If you can't afford to do that or it isn't an option, well. You know your kid best. I believe that teachers do a great job of letting you know where your child stands verses their peers and their recommendation is to be respected. But you have to do what is in your heart. good luck
I agree with the other comments completely, but wanted to add...
I think that him being older is actually a good thing. I do!
I was one of the two youngest to graduate from my high school and we got NO awards for being the youngest, no recognition, but we were always playing catch-up to our peers, right from the beginning. I managed to graduate with good grades and I was always a mature child, but I can tell ya that entering college and being too young to go out with my friends to some of the places they went because I was still a minor was a bit of a bummer!
But even more than that, being younger and less mature in elementary school was no benefit!
I agree with all the others, and am interested in what experience he has had learning letters and fine motor skills.
Is he just behind because he hasn't been introduced to them?
Do you play with playdough, kid's scissors, other manual dexterity things, and does he get read to a lot and watch Sesame Street?
Everyone's advice is great.
I often see kids with fine motor delays (I teach 4 yr old preK). Some make tremendous progress without being evaluated simply by being exposed to more activities that develop fine motor strength and coordination. Play doh is a huge one, as is cutting, ripping, legos, etc. Look online for recipes for "gak"- it's a homemade silly putty made with elmer's glue and borax. It is fantastic for increasing fine motor strength. If you want to spend $, you can look online for theraputty. I'm using that now with a student (and for myself as I have developed fine motor issues).
You can kill 2 birds with 1 stone by using play doh and gak to form letters and play games like that :) You can also get alphabet cookie cutters pretty cheap. Or, use legos to build letters.
I can't say if an evaluation is necessary, but it probably wouldn't hurt. It can either give you peace of mind or if he needs help it'll get him that. Even if it were determined he needs help when he really doesn't, it certain wouldn't hurt him and only benefit him.
As for junior K, I'd look more in to what it is. Is it the kindergarten curriculum but with smaller class size? What modifications do they make that makes it different from regular K? Also, is there an option to move to first grade after if he catches up? In my district, the goal of junior K is to get the kids to the point by the end of the year where they can go to first grade. Of course, if necessary, some kids go to regular K after junior K, but many move on. It is designed for children who are less mature for developmental reasons (not learning disabilities). It is often full of younger boys, but since it is normal for some kids to learn letters later or develop fine motor skills later, you will some older 5's in there too. The junior K acknowledges these typical developmental differences, whereas most traditional K classes do not.

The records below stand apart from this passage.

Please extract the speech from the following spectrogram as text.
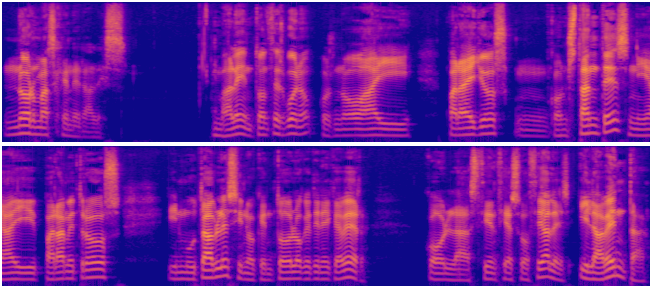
normas generales. ¿Vale? Entonces, bueno, pues no hay para ellos mm, constantes ni hay parámetros inmutables, sino que en todo lo que tiene que ver con las ciencias sociales y la venta,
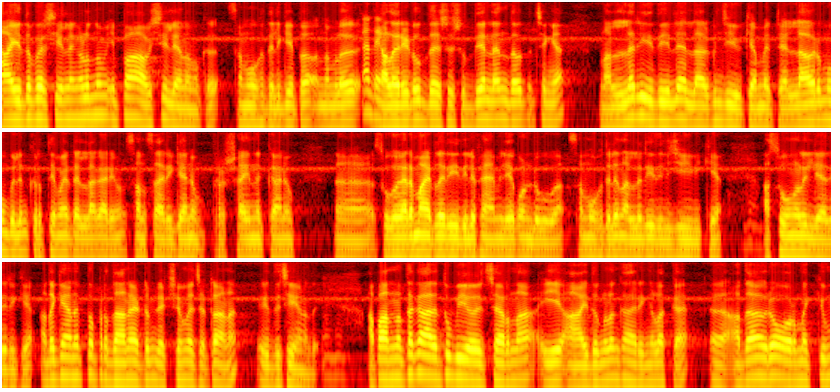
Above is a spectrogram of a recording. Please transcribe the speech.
ആയുധ പരിശീലനങ്ങളൊന്നും ഇപ്പൊ ആവശ്യമില്ല നമുക്ക്. സമൂഹത്തിലേക്ക് ഇപ്പോൾ നമ്മൾ കളരിയുടെ ഉദ്ദേശശുദ്ധി തന്നെ എന്താ വെച്ച് കഴിഞ്ഞാൽ നല്ല രീതിയിൽ എല്ലാവർക്കും ജീവിക്കാൻ പറ്റും എല്ലാവരുടെ മുമ്പിലും കൃത്യമായിട്ട് എല്ലാ കാര്യങ്ങളും സംസാരിക്കാനും ഫ്രഷായി നിൽക്കാനും സുഖകരമായിട്ടുള്ള രീതിയിൽ ഫാമിലിയെ കൊണ്ടുപോവുക സമൂഹത്തിൽ നല്ല രീതിയിൽ ജീവിക്കുക അസുഖങ്ങളില്ലാതിരിക്കുക അതൊക്കെയാണ് ഇപ്പോൾ പ്രധാനമായിട്ടും ലക്ഷ്യം വെച്ചിട്ടാണ് ഇത് ചെയ്യണത്. അപ്പോൾ അന്നത്തെ കാലത്ത് ഉപയോഗിച്ചേർന്ന ഈ ആയുധങ്ങളും കാര്യങ്ങളൊക്കെ അത് ഒരു ഓർമ്മയ്ക്കും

The only concern I have is that you were told as early as December that he would need Junior K. In conference, I may mention it to a parent as a potential option for a child who is struggling due to maturity, but I would never decide so early on that a child belongs there. A LOT can change in the next few months, especially if you start working more at home on these skills.